And that’s cool. I love what I do and have spent many years working on my craft.
But frankly, the reason I’m successful helping leaders isn’t because of how smart I am or my experience. It’s because I use “EDGY” as my framework — my road map.
In the process of writing my book and researching over 1000 ordinary people who achieve outrageous success, I got a clear picture of the attitudes and philosophies that govern high performance.
Everyday when I sit down to blog here, I often think about what’s going on in my own life — my struggles and fears and the issues that seem to be overwhelming at the time.
And then I write to myself. I’m attempting to solve my own problem by sharing the conversation publicly.
At the same time, we’ve put together motivational videos. Ones I would enjoy watching when I need a bit of inspiration.
We have posters to print out and put on the wall. There are workbooks, free monthly calendars, and notepads of awesomeness. There is even a super secret, awesome line of FCK.YOU t-shirts to help you remember your job is to be a badass.
Last year I committed to shooting 10 TV-quality episodes on YouTube. After a little more than 1 million views, I decided to pull the plug. I didn’t feel like I had the right formula to share with you the experience I’ve been imagining for some time now.
Something raw, but professional. Candid, but timely insights.

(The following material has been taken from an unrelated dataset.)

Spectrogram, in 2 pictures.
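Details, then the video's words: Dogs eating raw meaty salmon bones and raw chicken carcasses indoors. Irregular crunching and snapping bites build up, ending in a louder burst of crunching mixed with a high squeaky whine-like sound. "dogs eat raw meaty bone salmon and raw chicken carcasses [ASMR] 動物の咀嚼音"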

Many of the projects we work on here in The EDGY Empire never make it out to the public. We build them, review them, and decide to release them only if they meet our standard for awesomeness.

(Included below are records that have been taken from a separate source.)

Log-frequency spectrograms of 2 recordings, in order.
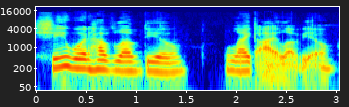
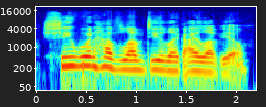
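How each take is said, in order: First: Slow, tender, lightly voiced line; tender quote. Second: Said in the usual way. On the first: Fan quoting the show's love line, slow and tender. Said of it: "the way he says it, impeccable line delivery". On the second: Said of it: "the way he says it".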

We’ve spent the past 10 months crafting a podcast called Ordinary Heroes.
We almost pulled the plug (multiple times) because it wasn’t awesome enough.
We interviewed over 30 people living what looked like ordinary lives — but when we dug deep, we saw the hidden heroism embedded within.
See, when we talk about heroes, we think of Batman, or Superman, or people like Odysseus or the 300 Spartans.
We imagine “heroes” as these superhumans on an epic, world-saving quest.
The stories of these heroes we tell ourselves (and each other) always follow a similar theme: the hero leaves, goes through some sort of initiation ritual, and then returns triumphantly.
But heroism is often a simple journey to save ourselves. In reality, the story is rarely over. There’s almost never a return, a final ending.
In reality, we’re constantly having to save ourselves from the pit of hurt, pain, and despair we face day in and day out.
Which is a challenge — how do we tell stories that don’t have endings?
These were the stories I chronicled in EDGY Conversations. These are the stories we’re telling on our new podcast.
It’s a mix of heroic stories — and inspiration for you to write your own story of epic heroism.
Even if that looks like just getting out of bed in the morning.
Listen to the trailer…